The students in the encampment are upset about the pepper spray incident, and most support calls for Chancellor Linda Katehi’s resignation, but there isn’t much palpable rage. They seem to regard the pepper spray incident as a shocking and unacceptable use of force, but still welcome - or demand, even - an open dialogue with the university administration. Their composure and creativity was on powerful display in the second video from Occupy Davis to go viral: an indelible clip of a protest in which hundreds of students silently line Katehi’s path as she walks to her car after a press conference.
On Tuesday afternoon, Chancellor Katehi arrived unannounced during the protesters' "general assembly" meeting. Because a speech from her wasn't on the protesters’ agenda, she waited respectfully while they debated whether it should be modified to accommodate her schedule. (She had to leave before a decision was reached.)
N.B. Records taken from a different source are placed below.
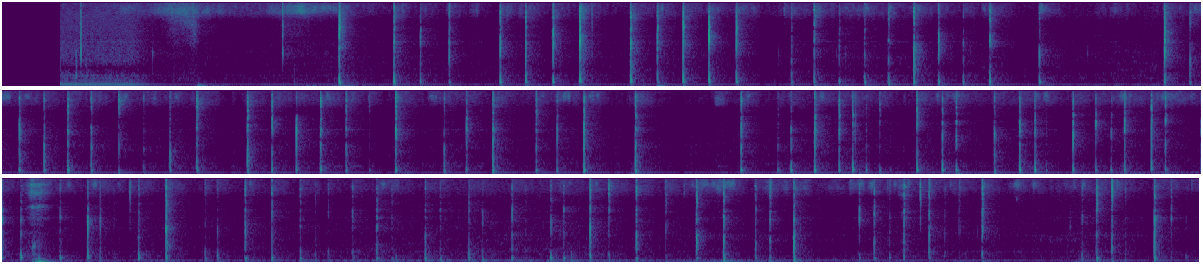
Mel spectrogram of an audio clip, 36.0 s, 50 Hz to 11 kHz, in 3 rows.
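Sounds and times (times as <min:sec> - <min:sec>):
faint low hum: 0:00.6 - 0:05.2.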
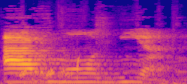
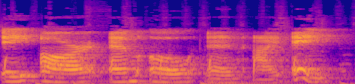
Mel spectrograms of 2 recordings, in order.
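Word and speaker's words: armonía: going to be Harmony and in Spanish it's armonia h a r m o n i a armonia and today I want to talk about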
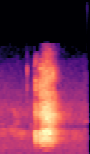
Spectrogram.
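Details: A single male Acorn Woodpecker (full red crown) gives one harsh, rackety, high raspy squawk, about a third of a second long, over a faint low room hum.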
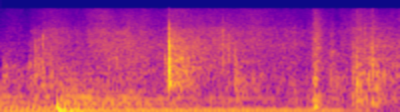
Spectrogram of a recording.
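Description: Background music: a beat with a deep sustained bass and held chord tones that shift every half second or so, with a few sharp percussive hits.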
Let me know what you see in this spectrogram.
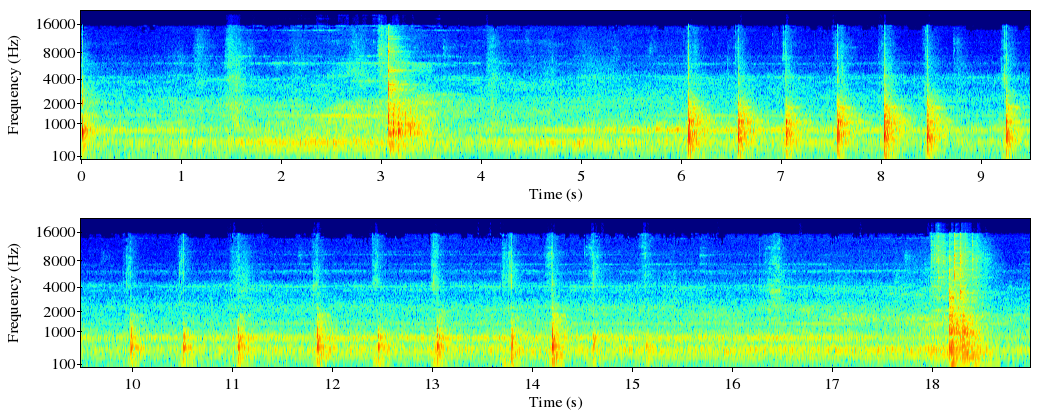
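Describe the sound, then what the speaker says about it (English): Knife chopping asparagus on a cutting board for a ham and asparagus omelette: a steady run of about fifteen sharp, close taps in even rhythm, with a couple of louder knocks before and after. "While that's warming up, I'll chop some of the asparagus"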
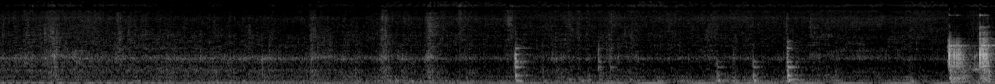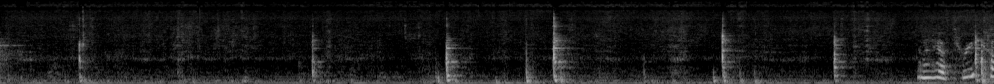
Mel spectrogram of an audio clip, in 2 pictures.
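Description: Flour being stirred into a chicken cordon bleu casserole mixture, a soft continuous scraping and stirring in a pan with scattered louder spoon clicks, close and alone with no talk.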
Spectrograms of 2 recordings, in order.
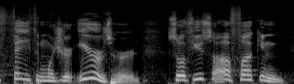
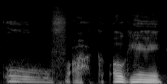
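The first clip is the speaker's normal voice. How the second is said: much lower and softer, a defeated sigh of words; resigned giving in; 10 semitones lower, 6 dB quieter, much slower than usual. Retold or imitated. Himself conceding to the inner voice, soft and resigned. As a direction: give in quietly, beaten.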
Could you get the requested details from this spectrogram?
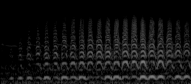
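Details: Male common snipe drumming in Shetland, a courtship or warning display usually heard around dusk: a fast, pulsing, hollow bleat of about eight to ten throbs per second, swelling in loudness, made by air over two outer tail feathers held out in a shallow dive.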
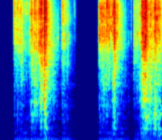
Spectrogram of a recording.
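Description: Wrapper of a Panini Prizm Fast Break card pack being torn open and crinkled by hand, in two bursts: one just under a second, then a shorter one.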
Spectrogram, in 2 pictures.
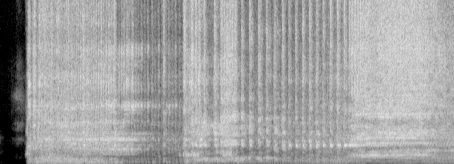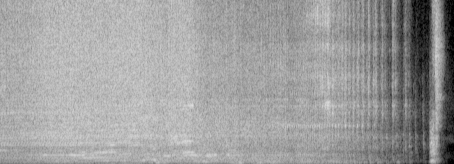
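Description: A barn-find Boa Ski snowmobile engine runs rough and loud up close, revving and surging unevenly before sputtering and dying out at the end.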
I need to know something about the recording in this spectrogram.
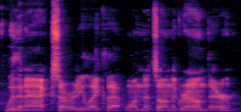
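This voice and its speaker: During a casual live coding stream, a man talks in an easygoing, meandering way, plugging gaps with ums and uhs. His middle-pitched voice is slightly scratchy from a cold, and faint, soft music sits beneath him.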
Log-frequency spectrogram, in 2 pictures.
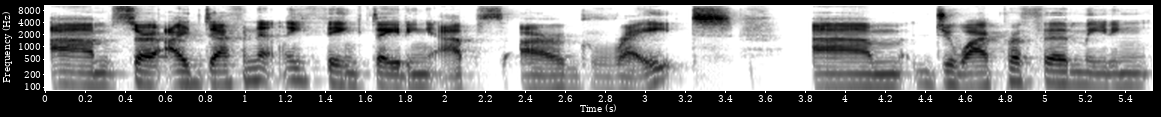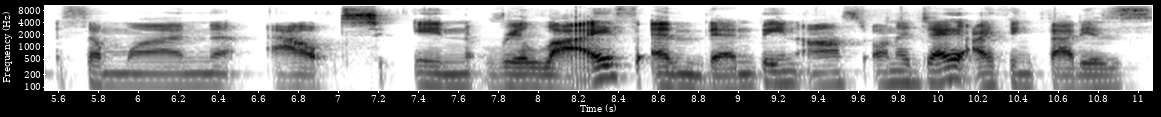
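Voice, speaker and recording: At a fairly slow pace and with hardly any pauses, a man speaks in a fairly low pitch with fairly even intonation. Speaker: debate participant. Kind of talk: live online debate.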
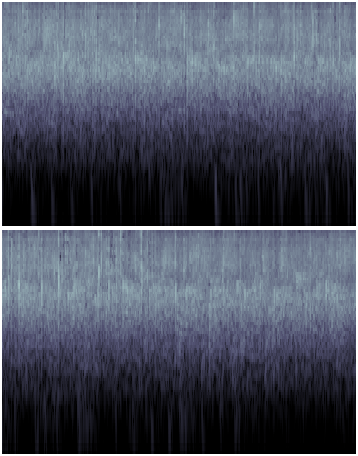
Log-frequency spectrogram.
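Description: A crowd applauds a storyteller steadily for several seconds, a dense, even wash of many hands clapping at a constant loud level with no voices standing out.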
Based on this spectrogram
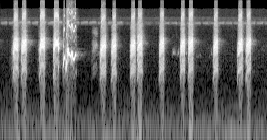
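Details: Vocal sooty-headed bulbul, used to attract wild birds in the forest and to train caged bulbuls, repeats crisp doubled chips at a brisk pace, broken once by a short burbling phrase, with a faint high whine behind.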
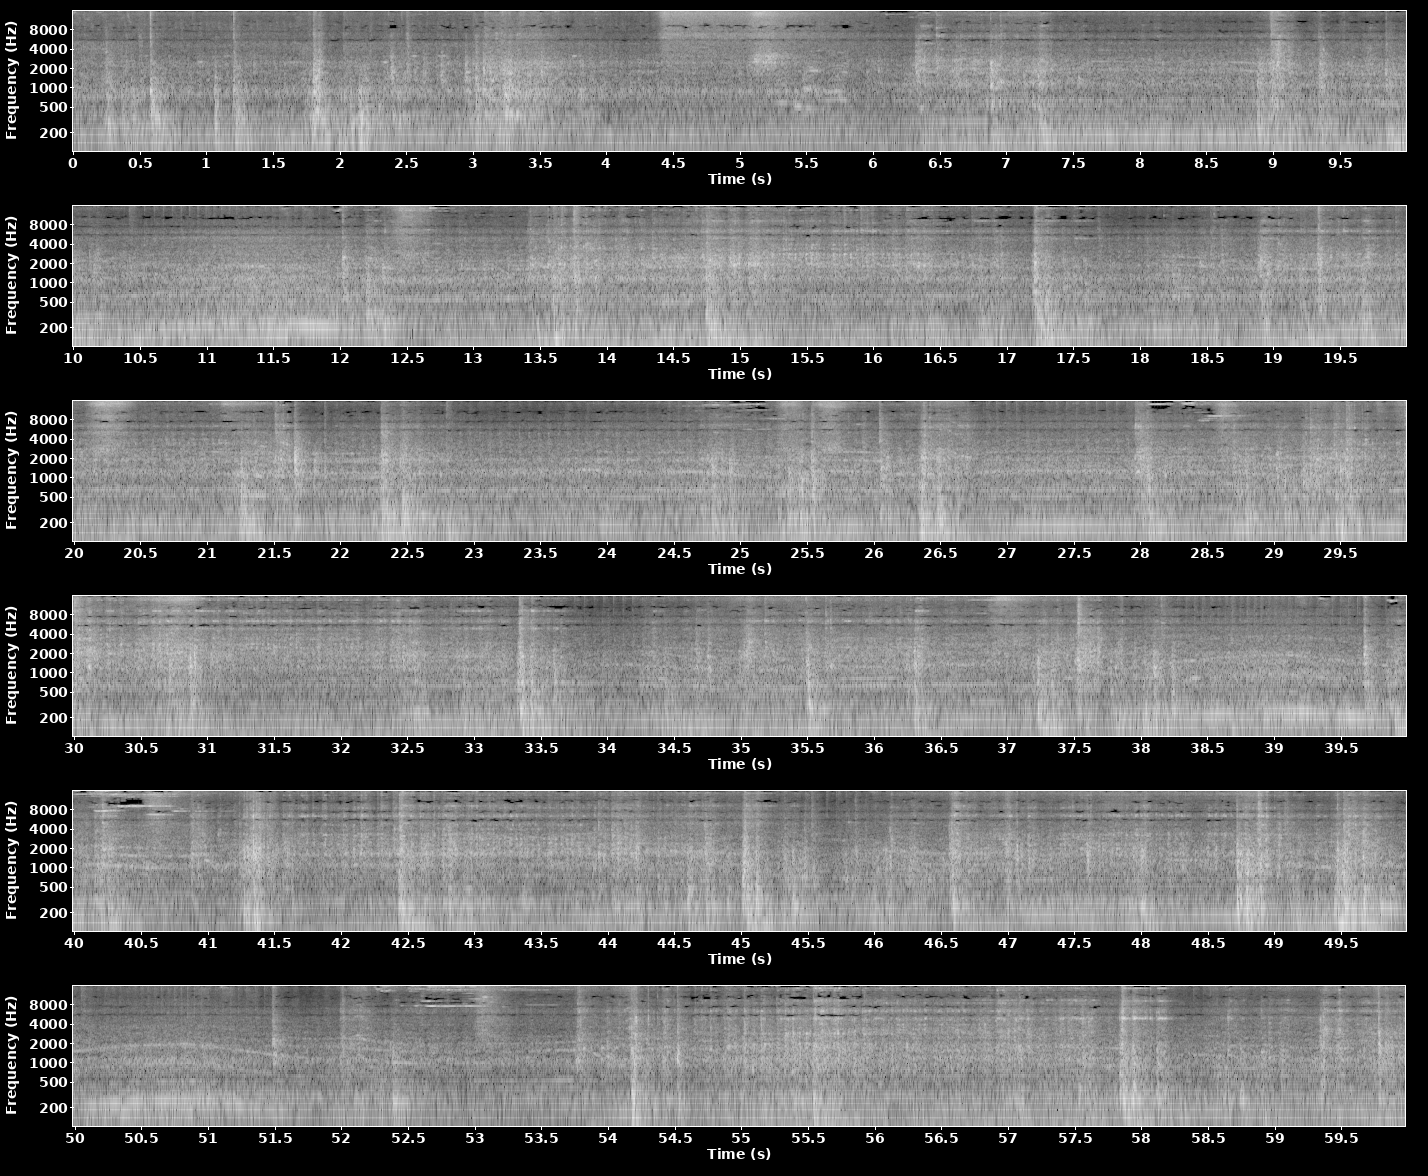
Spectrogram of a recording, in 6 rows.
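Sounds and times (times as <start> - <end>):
carts knocking and banging: 0.0 - 4.2, 5.4 - 59.9
diesel engine running: 0.0 - 59.9
air brake hissing: 4.3 - 5.5, 20.1 - 20.5, 52.7 - 53.4.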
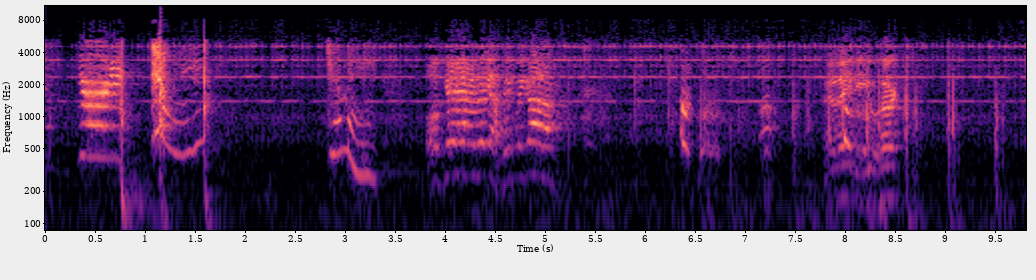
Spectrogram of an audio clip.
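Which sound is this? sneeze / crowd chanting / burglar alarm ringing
burglar alarm ringing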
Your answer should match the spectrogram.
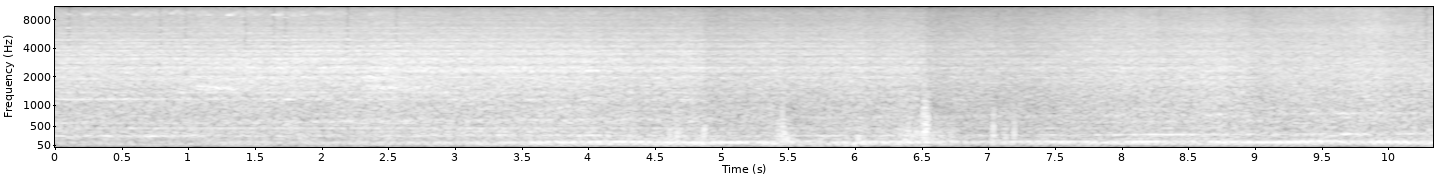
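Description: Israel Railways passenger coaches rolling past close by: a steady low rumble of wheels on rails that grows louder about four seconds in, with a couple of brief clicks near the middle.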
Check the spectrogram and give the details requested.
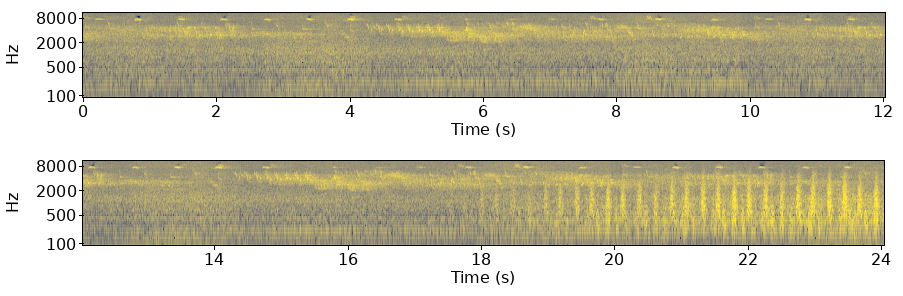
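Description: Train running on rails with a steady rumble. About three quarters of the way in, a rapid, even clickety-clack of wheels over rail joints builds and grows louder.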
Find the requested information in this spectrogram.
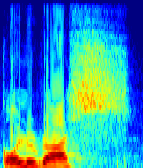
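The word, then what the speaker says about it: Kohlrausch: आज मैंने इसकी प्रोनाउंसिएशन पता है, पढ़ाने से पहले मैंने इसकी प्रोनाउंसिएशन देखी। कोलराश, खलराश, KOHLRAUCSCH, कोलराश जो थे एक साइंटिस्ट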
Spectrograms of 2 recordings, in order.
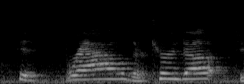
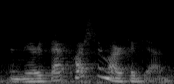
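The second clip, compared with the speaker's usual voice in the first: usual speaking voice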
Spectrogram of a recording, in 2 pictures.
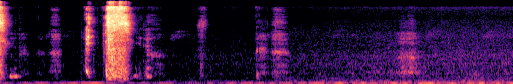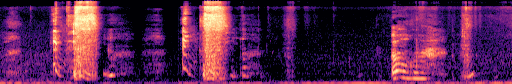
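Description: Several sharp, explosive sneezes, each with a quick breath in before it, over steady background hum.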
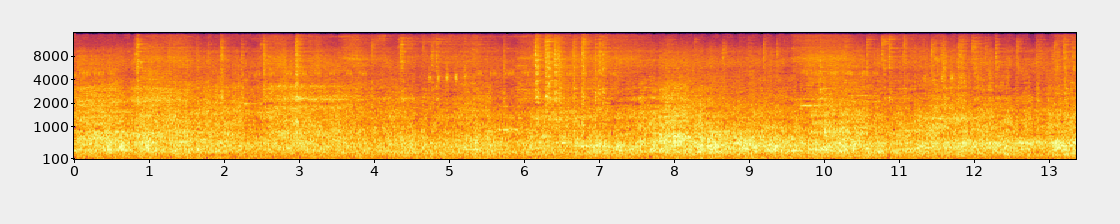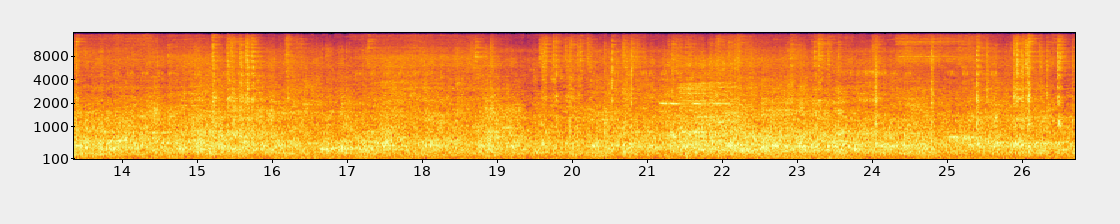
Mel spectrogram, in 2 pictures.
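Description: Loaded coal wagons of a long Babaranjang coal train rolling slowly past, a steady rumble of wheels on rail with scattered clicks and clanks. A brief faint wheel squeal comes about three quarters of the way through.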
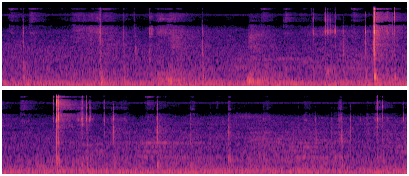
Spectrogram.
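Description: Small metal clicks and ticks of a tiny screw being turned in with a small screwdriver on a hard drive's circuit board, with two sharper ticks about three seconds in.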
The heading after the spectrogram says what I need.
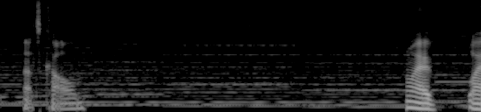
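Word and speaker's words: Kalm: Uh, we're going to go northeast to calm. That's calm. Why? Why I make a special effort to pronounce the L and Palmer as well.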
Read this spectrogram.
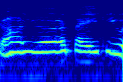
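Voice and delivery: put-on very high, touched little-girl voice; squeaky, hammed-up tearful thanks; imitated teary gratitude. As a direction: act out a moved child near tears. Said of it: "gets the little teary eyes".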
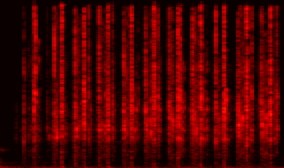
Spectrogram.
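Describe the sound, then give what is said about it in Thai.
A permanent marker squeaks and scratches across a surface in quick, repeated strokes, bright and high-pitched, with short pauses between bursts and no talking. “ได้ยินไหมคะ มันคือเสียงปากกาเคมีค่ะ ปากกาเคมีเอามาใช้ทำอะไร”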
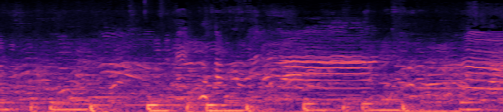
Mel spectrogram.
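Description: Music with a heavy bass line moving note to note, under the chatter and calls of a crowd that includes children's voices.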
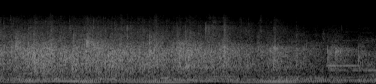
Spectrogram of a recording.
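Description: A church audience breaks into applause after a scripture reading, a dense, even wash of clapping that stays steady and eases slightly toward the end.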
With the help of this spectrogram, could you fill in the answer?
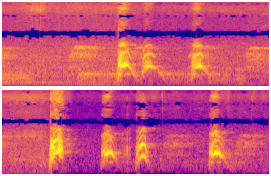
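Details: Dogs barking at the wind: a burst of loud, close barks, single and doubled, with fainter distant barking between them and wind noise behind.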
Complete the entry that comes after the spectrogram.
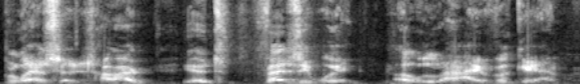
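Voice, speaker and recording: A man voicing an agitated, sentimental old man in a storybook reading, halting and full of exclamation. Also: medium pitch, expressive, vocal fry, a bit bright, a little hiss or hum, exaggerated voice. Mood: excited, wistful.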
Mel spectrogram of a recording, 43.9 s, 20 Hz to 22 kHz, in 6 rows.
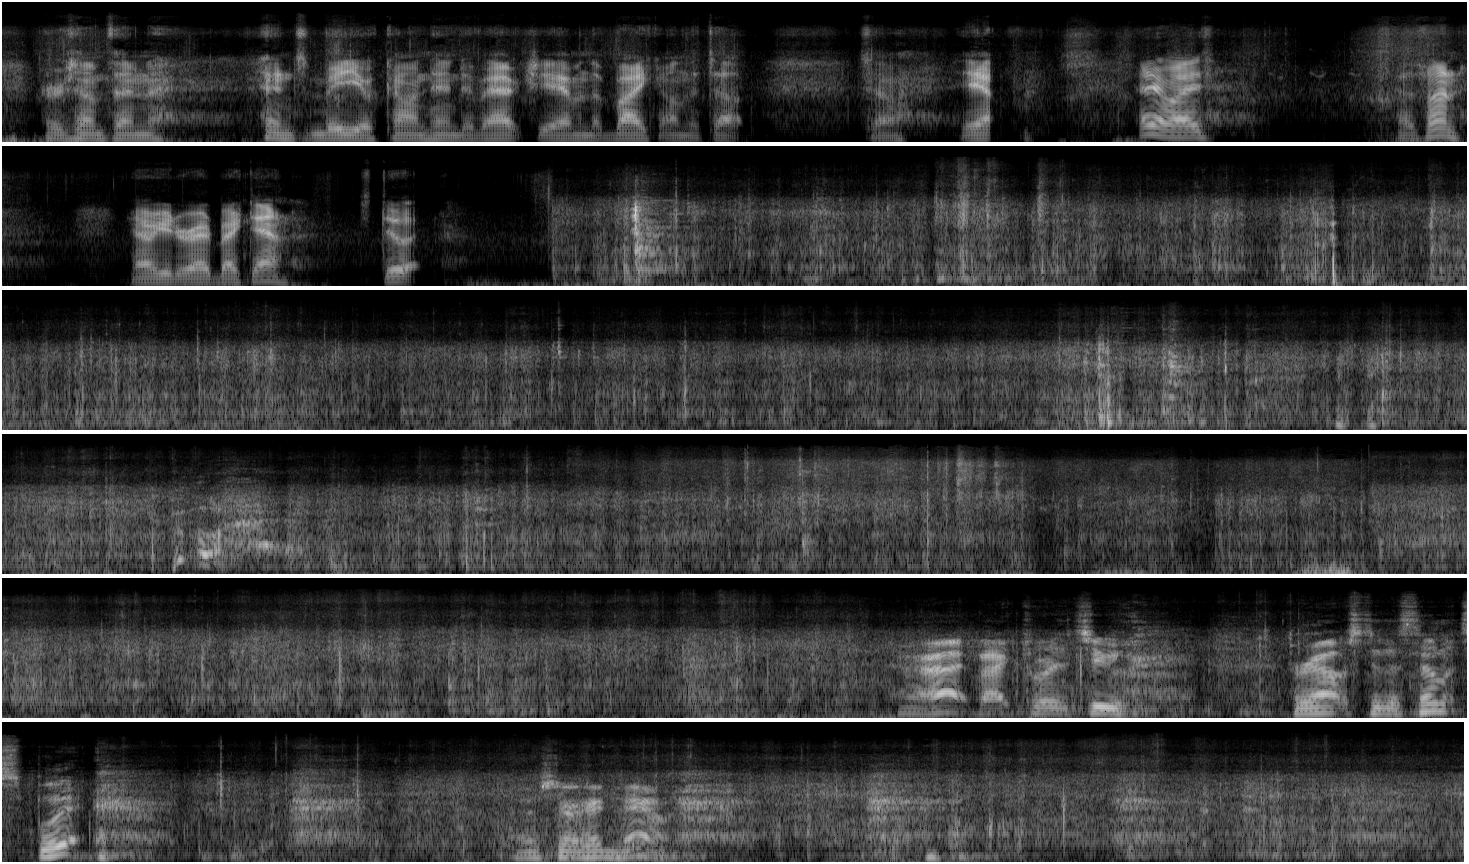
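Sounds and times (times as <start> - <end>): bike tyres crunching over scree: 9.9 - 43.9
rocks and bike frame clattering: 9.9 - 43.9.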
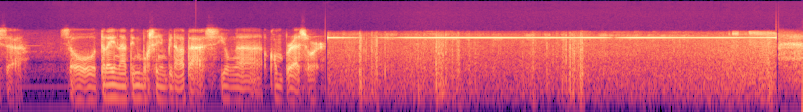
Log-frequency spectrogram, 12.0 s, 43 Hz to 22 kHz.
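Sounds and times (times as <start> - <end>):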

Within the larger university community, the incident has sparked a frank and serious discussion about Katehi's future, as well as other matters. A statement on the homepage for the UC Davis Department of English calls both for Katehi's resignation and the disbanding of the University of California Police Department. There aren’t many organizations in which you can publicly call for your boss's resignation on an institutional website. An email circulating among History Department faculty suggests that students and professors join forces to tackle issues facing the university - including tuition hikes - that the administration seems unmotivated to address.
Katehi has so far showed no willingness to step down, and the larger issues that inspired the UCD protests - tuition hikes and the university’s increasing reliance on corporate sponsorship - may be beyond the scope of her power to fix anyway.
But in the wake of the pepper spray incident, all ten UC chancellors are meeting with University of California President Mark G. Yudof to discuss changes to campus police policy. We can expect UC Police to be much more careful with the use of force in the future. Meanwhile, new standards for communication are being established between the administration and student protesters, and new forms of student-faculty cooperation might emerge as a result of these demonstrations.
I was worried Davis’s fundamental character had somehow changed. It hasn't. People are still idealistic, agitating for change, yet oddly reasonable and low-key. It’s unfortunate that my hometown is on a national stage for a police brutality scandal, but I’m proud of the community’s response.
Oh, and the town also has some great new energy-neutral housing.
Photo credit: Max Whittaker/Reuters